    }
}

In this example, we can see a JukitoModule, that wires in all specified implementations.

The @All annotation takes all bindings of the same interface made by the JukitoModule and runs the test with all the different implementations injected at runtime.

If we run tests, we can see that indeed two tests are run instead of one:

Tests run: 2, Failures: 0, Errors: 0, Skipped: 0

4. The Cartesian Product

Let’s now add a simple nested class for different combinations of tests for our Add method:

public static class AdditionTest {
    int a;
    int b;
    int expected;

    // standard constructors/getters
}

This will expand the number of tests we can run, but first, we need to add additional bindings in our configureTest method:

bindManyInstances(AdditionTest.class, 
  new AdditionTest(1, 1, 2), 
  new AdditionTest(10, 10, 20), 
  new AdditionTest(18, 24, 42));

And finally we add another test to our suite:

@Test
public void givenTwoNumbers_WhenAdd_ThenSumBoth(
  @All Calculator calc, 
  @All AdditionTest addTest) {
 
    double result = calc.add(addTest.a, addTest.b);
 
    assertEquals(addTest.expected, result, .1);
}

Now the @All annotation is going to produce the Cartesian product of the different combinations between the different implementations of the Calculator interface and the AdditionTest instances.

We can have a look at the increased number of tests it now produces:

Tests run: 8, Failures: 0, Errors: 0, Skipped: 0

We need to remember that the number of test executions increases drastically for Cartesian products.

The execution time of all tests will grow linear with the number of executions. i:e.: a test method with three parameters with an @All annotation and four bindings per parameter will be executed 4 x 4 x 4 = 64 times.

Having five bindings for the same test method will lead to 5 x 5 x 5 = 125 executions.

5. Grouping by Names

The final feature we’ll discuss is the grouping by name:

bindManyNamedInstances(Integer.class, "even", 2, 4, 6);
bindManyNamedInstances(Integer.class, "odd", 1, 3, 5);
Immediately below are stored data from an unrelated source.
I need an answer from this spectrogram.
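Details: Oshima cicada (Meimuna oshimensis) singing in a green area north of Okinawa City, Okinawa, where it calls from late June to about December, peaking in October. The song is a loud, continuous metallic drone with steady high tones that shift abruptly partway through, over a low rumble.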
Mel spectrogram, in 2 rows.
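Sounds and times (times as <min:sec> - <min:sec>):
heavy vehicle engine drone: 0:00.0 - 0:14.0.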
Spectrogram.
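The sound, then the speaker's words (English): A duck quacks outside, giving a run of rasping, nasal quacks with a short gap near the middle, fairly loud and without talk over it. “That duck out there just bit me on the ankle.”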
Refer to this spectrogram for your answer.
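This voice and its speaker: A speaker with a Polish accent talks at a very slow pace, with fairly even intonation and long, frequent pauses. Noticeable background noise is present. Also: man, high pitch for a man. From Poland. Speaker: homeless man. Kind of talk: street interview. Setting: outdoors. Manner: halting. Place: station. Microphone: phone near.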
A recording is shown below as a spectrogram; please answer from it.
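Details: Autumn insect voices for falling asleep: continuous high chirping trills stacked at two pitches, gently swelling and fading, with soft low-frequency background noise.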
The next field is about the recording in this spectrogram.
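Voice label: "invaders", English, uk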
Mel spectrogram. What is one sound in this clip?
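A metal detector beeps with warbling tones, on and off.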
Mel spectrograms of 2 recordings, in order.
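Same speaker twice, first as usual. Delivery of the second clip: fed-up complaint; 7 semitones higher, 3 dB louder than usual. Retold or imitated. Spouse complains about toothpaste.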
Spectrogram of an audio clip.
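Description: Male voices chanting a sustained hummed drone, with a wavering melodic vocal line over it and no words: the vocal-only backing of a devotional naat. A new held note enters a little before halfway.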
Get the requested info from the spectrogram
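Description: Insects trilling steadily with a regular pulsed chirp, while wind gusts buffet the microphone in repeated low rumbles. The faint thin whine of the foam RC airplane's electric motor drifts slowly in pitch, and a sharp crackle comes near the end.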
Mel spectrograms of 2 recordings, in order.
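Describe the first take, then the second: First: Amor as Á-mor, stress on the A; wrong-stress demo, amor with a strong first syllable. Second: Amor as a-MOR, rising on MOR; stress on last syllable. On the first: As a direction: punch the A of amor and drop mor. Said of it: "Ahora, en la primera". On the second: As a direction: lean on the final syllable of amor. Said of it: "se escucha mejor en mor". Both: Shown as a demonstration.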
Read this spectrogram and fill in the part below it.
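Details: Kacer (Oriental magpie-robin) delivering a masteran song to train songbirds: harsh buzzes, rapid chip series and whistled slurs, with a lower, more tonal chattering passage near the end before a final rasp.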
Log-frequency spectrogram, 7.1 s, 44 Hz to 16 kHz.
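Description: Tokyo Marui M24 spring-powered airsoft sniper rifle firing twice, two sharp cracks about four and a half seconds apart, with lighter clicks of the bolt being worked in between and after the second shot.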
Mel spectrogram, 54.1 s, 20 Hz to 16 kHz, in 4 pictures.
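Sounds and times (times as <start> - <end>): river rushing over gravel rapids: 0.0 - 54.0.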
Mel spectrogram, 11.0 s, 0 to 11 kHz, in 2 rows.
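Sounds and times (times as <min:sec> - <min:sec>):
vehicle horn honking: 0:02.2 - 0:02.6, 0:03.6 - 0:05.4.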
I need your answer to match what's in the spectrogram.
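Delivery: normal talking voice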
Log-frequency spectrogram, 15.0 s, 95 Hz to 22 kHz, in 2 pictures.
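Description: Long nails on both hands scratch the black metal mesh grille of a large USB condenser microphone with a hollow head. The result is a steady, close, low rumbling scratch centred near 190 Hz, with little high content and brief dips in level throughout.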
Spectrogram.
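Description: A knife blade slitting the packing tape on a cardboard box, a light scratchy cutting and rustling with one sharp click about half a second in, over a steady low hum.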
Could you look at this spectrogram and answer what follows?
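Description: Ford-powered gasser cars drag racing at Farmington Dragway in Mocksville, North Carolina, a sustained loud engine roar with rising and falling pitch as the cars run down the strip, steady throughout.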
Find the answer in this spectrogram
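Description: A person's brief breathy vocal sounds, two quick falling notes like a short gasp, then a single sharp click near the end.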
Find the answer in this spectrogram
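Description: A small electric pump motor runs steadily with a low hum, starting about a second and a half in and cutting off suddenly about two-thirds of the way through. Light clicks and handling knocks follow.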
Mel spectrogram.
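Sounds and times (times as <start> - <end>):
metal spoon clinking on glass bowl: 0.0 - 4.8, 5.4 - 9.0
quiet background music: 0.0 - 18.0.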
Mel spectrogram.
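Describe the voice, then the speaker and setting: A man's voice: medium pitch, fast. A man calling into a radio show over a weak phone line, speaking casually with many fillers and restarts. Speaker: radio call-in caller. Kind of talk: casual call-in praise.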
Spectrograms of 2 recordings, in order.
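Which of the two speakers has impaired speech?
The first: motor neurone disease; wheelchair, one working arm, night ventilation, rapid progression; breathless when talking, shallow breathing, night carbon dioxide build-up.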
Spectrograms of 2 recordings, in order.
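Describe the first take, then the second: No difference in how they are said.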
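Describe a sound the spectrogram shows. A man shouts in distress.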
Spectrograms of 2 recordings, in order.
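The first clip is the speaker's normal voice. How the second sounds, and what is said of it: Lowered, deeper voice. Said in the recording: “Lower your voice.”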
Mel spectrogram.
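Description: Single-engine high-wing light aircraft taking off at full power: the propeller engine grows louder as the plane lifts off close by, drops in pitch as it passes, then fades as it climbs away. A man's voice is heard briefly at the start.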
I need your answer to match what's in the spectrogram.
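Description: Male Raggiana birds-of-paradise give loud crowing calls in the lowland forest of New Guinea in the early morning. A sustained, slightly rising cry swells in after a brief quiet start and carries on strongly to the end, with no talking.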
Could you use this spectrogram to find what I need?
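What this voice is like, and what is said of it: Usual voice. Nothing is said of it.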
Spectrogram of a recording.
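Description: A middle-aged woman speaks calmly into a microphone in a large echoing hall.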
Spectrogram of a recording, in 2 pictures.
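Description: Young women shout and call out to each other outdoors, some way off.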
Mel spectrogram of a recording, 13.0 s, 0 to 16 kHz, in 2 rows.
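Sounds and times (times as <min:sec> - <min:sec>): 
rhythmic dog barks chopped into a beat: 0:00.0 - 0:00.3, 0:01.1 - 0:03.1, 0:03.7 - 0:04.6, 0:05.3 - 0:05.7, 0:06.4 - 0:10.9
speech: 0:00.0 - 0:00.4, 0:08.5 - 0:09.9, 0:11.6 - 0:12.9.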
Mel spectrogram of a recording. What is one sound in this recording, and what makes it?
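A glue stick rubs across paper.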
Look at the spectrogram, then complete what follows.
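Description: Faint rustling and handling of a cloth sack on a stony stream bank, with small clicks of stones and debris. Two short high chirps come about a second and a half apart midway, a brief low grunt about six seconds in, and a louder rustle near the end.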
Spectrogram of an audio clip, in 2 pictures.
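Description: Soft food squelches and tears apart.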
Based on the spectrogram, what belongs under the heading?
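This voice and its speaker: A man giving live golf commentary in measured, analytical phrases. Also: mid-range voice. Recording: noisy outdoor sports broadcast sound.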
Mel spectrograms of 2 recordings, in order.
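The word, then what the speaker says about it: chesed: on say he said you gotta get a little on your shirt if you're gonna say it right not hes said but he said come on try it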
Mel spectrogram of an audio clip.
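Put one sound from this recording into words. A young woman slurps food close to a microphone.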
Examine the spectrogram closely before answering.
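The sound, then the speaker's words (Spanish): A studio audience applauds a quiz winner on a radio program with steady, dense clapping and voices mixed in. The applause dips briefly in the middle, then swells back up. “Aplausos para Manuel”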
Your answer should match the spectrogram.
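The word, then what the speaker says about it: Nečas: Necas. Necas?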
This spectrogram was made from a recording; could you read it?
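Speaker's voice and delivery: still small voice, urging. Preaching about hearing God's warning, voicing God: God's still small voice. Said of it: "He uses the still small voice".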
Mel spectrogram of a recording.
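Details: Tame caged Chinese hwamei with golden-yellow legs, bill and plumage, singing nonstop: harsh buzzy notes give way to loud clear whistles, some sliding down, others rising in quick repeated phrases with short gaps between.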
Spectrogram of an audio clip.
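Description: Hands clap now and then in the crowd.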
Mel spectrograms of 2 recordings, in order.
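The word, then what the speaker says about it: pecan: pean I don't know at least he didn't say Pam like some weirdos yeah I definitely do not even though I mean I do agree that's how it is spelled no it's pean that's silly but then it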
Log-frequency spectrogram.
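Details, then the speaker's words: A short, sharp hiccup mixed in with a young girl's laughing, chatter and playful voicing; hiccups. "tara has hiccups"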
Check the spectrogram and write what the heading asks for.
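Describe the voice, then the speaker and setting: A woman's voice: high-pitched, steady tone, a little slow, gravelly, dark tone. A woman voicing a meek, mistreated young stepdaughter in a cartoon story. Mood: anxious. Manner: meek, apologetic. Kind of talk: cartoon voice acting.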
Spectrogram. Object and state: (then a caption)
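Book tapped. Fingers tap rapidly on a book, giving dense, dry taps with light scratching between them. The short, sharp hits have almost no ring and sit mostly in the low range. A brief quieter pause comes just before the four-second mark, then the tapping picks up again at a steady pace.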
Here, we added some named instances of the integer class to our configureTest method, to showcase what can be done with these groups.

Now let’s add some more tests:

@Test
public void givenEvenNumbers_whenPrint_thenOutput(@All("even") Integer i) {
    System.out.println("even " + i);
}

@Test
public void givenOddNumbers_whenPrint_thenOutput(@All("odd") Integer i) {
    System.out.println("odd " + i);
}

The above example will print the six strings “even 2”, “even 4”, “even 6”, “odd 1”, “odd 3”, “odd 5”.

Keep in mind that the order of these is not guaranteed at runtime.

6. Conclusion

In this quick tutorial, we took a look at how Jukito allows the use of a whole test suite, by providing just enough combinations of test cases.

The complete example can be found over on GitHub.

I just announced the new Spring 5 modules in REST With Spring:

>> CHECK OUT THE LESSONS